As noted earlier, sulfur-reducing bacteria can often contaminate water heaters, creating a foul smell when hot water is turned on. A water heater provides a good environment for sulfur-reducing bacteria because it contains a “sacrificial anode.” This anode is a magnesium rod that helps protect the water heater by corroding instead of the tank lining. Electrons released from the anode as it corrodes nourish sulfur-reducing bacteria.
Water heaters infested with sulfur-reducing bacteria can be treated. Sulfur-reducing bacteria die at temperatures of 140 degrees Fahrenheit or above, which is roughly equivalent to the “medium” setting on most home water heaters. Setting the water heater on “high” will raise the water temperature to approximately 160 degrees Fahrenheit and kill any sulfur-reducing bacteria in the tank. (Do this only if the water tank has a pressure relief valve and everyone in the house is warned, to prevent scalding.) After at least eight hours, the tank can be drained and the temperature setting returned to normal.

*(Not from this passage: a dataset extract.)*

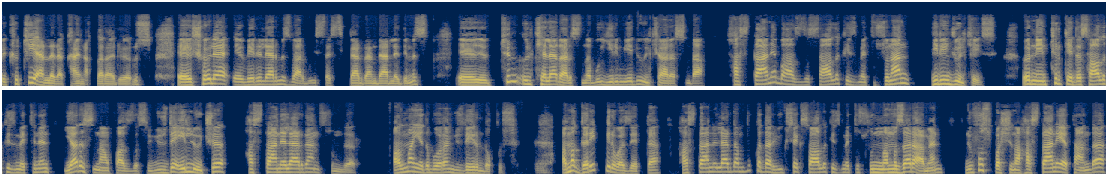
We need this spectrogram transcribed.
ve kötü yerlere kaynaklar arıyoruz. Ee, şöyle e, verilerimiz var bu istatistiklerden derlediğimiz. Ee, tüm ülkeler arasında bu 27 ülke arasında hastane bazlı sağlık hizmeti sunan birinci ülkeyiz. Örneğin Türkiye'de sağlık hizmetinin yarısından fazlası yüzde 53'ü hastanelerden sunuluyor. Almanya'da bu oran %29. Ama garip bir vaziyette hastanelerden bu kadar yüksek sağlık hizmeti sunmamıza rağmen nüfus başına hastane yatağında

Raising the water heater temperature will temporarily solve the odor problem, but sulfur-reducing bacteria will quickly re-invade unless more permanent measures are taken. Removing the sacrificial anode will eliminate the problem, but it can also shorten the water heater’s lifespan significantly and may void the warranty. Replacing the magnesium rod with one made of zinc won’t totally eliminate sulfur-reducing bacteria, but it will greatly reduce the number of bacteria. Consult with a plumber before attempting to modify your water heater.
Point-of-Use Treatment (Carbon Filters)
Some point-of-entry (POE) and point-of-use (POU) systems can inhibit reproduction of bacteria and reduce associated odors and tastes. To determine the best system, you can use the NSF International online product database of drinking water treatment units. Visit the NSF International website at www.nsf.org or call 1-800-673-6275.
Shock chlorination or the other methods discussed should solve the immediate problems associated with iron or sulfur bacteria, but they may not be long-term solutions. Iron and sulfur bacteria tend to build up again a few months after treatment.
Bacteria problems are much easier to control after the initial contamination has been treated. However, to keep down bacterial re-growth, well owners can periodically disinfect their wells by shock chlorinating with a weaker chlorine solution, or by installing a chlorination unit that will constantly chlorinate the water. A licensed well contractor or water treatment professional can advise you on which option is best for you. There are positives and negatives to all solutions, so do your research and understand what your options are.
Reproduced from Colorado Department of Public Health and Environment, Laboratory Services Division, pamphlet on Iron and Sulfur Bacteria in Water Supplies.